It’s as if it were yesterday.
I was a college freshman studying in my room when my very best friend Pam walked in. She was ashen. I asked her what was wrong. In a near-catatonic state she told me her beloved brother John, a high school sophomore, had killed himself. In that instant Pam’s world collapsed. She immediately blamed herself for being away at school when he needed her. I watched the family blame themselves and go through all the stages of grieving – yet they never fully healed.
Even now, decades later, Pam and her entire family are still suffering from that tragic choice
National Action Alliance Executive Committee Member
I had never been touched by anything like it. I decided that I wanted to do something that would help prevent other families from going through that level of devastation. It became a very personal mission.

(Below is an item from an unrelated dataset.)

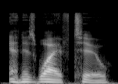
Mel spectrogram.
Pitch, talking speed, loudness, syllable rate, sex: 105 Hz, 205 wpm, -18 LUFS, 4.0 syllables/s, male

Years later Oregon Partnership, the non-profit organization I direct, was able to add a fully certified Suicide Prevention Lifeline. Last year we received over 19,000 suicide calls to our Lifeline.
I can’t express how satisfying it is to be in our crisis line center and to overhear one of our team members help move a caller from a position of life-threatening crisis to one of safety. It’s literally life-changing. Not only are lives saved on the LifeLine, but compounded waves of tragedy and years of grief have been averted.
Thousands of families didn’t have to go through what Pam’s did because of our skilled staff and volunteers. The best news is that there are Lifelines all across the country quietly preventing people from taking their lives.
Suicide is the ultimate “elephant in the room” that our society doesn’t want to acknowledge or talk about. I am so proud to be part of an initiative like the Action Alliance that is focusing on changing the way society thinks about mental illness and suicide. I’m confident that some day we will discuss suicide and mental health issues as openly as we would discuss cancer. When suicide is moved out of the shadows of secrecy and shame – the twin enablers - we cast a bright light on it and, in so doing, foster prevention.
Suicide prevention needs to become a national priority. It must receive the level of attention and action of any other pandemic that kills people every day. The formation of the Action Alliance is a huge step in that direction. It’s an honor to serve with so many accomplished decision makers who are ready to influence national suicide policy. I’m also deeply touched by how many of my fellow committee members have been impacted by the devastation of suicide.
My personal area of emphasis on the Action Alliance is the Lifeline network across the country and Military and Veterans and their families. An average of 18 veterans a day die by suicide in America. We must come together to provide a safety net for them across all sectors of society.
We must take action to prevent suicide. For Pam, for John, and for all of our families.